* [Saved data entries]:
*** Begin section ***

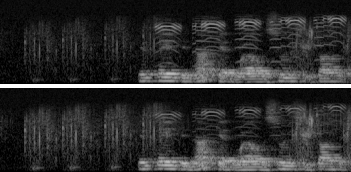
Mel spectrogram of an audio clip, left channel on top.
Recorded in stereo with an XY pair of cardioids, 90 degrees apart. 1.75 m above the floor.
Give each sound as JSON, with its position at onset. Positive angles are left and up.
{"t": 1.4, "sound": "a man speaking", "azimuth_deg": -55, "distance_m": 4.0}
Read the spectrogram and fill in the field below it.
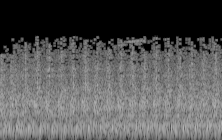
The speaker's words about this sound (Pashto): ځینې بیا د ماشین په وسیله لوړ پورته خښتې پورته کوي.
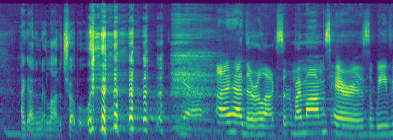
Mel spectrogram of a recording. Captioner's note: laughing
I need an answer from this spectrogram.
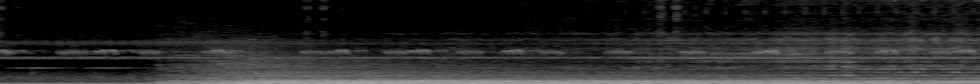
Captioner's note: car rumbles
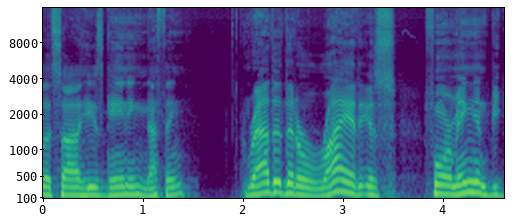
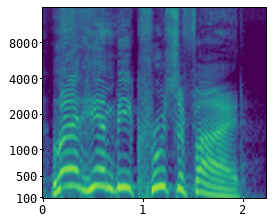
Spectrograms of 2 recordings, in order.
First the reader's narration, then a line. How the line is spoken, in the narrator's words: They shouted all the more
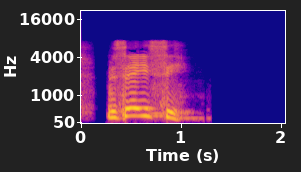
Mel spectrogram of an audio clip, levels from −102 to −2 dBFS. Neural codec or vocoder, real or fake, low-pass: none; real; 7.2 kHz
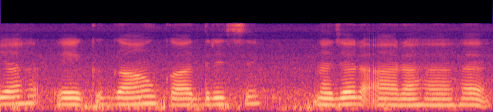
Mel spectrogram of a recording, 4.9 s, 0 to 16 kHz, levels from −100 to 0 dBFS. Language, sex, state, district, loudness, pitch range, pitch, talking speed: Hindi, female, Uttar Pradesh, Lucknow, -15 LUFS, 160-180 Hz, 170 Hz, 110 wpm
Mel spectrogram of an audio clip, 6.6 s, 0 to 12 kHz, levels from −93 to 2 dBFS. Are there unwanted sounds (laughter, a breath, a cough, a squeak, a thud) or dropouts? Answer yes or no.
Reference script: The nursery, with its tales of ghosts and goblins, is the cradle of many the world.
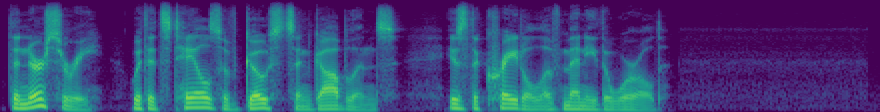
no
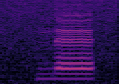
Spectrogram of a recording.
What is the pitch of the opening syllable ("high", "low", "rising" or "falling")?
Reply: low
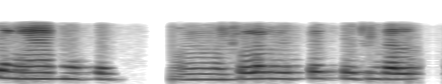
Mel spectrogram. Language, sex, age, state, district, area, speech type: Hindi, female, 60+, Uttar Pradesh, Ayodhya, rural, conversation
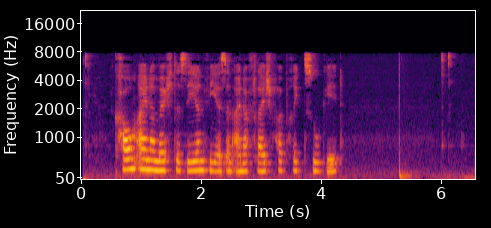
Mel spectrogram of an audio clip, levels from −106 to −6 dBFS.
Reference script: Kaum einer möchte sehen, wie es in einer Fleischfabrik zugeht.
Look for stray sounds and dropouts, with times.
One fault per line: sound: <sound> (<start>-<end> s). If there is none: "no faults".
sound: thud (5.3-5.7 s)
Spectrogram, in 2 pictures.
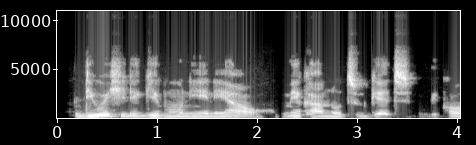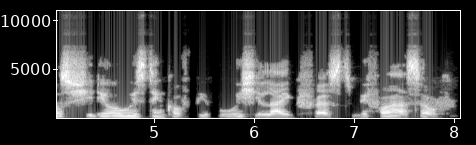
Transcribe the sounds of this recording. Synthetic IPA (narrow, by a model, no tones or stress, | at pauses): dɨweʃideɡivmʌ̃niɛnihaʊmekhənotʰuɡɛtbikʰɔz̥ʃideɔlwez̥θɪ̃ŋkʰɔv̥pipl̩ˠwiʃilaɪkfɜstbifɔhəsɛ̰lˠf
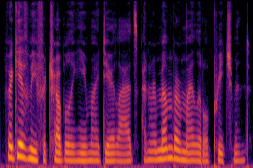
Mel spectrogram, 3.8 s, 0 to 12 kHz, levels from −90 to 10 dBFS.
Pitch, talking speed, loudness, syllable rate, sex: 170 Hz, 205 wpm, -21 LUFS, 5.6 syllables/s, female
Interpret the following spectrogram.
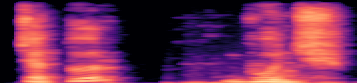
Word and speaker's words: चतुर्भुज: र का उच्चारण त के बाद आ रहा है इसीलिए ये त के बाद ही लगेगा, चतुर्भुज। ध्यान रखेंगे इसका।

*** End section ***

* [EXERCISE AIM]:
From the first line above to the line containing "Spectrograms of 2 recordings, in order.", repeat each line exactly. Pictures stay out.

* [REPLY TO THE TASK]:
Mel spectrogram of an audio clip, left channel on top.
Recorded in stereo with an XY pair of cardioids, 90 degrees apart. 1.75 m above the floor.
Give each sound as JSON, with its position at onset. Positive angles are left and up.
{"t": 1.4, "sound": "a man speaking", "azimuth_deg": -55, "distance_m": 4.0}
Read the spectrogram and fill in the field below it.
The speaker's words about this sound (Pashto): ځینې بیا د ماشین په وسیله لوړ پورته خښتې پورته کوي.
Mel spectrogram of a recording. Captioner's note: laughing
I need an answer from this spectrogram.
Captioner's note: car rumbles
Spectrograms of 2 recordings, in order.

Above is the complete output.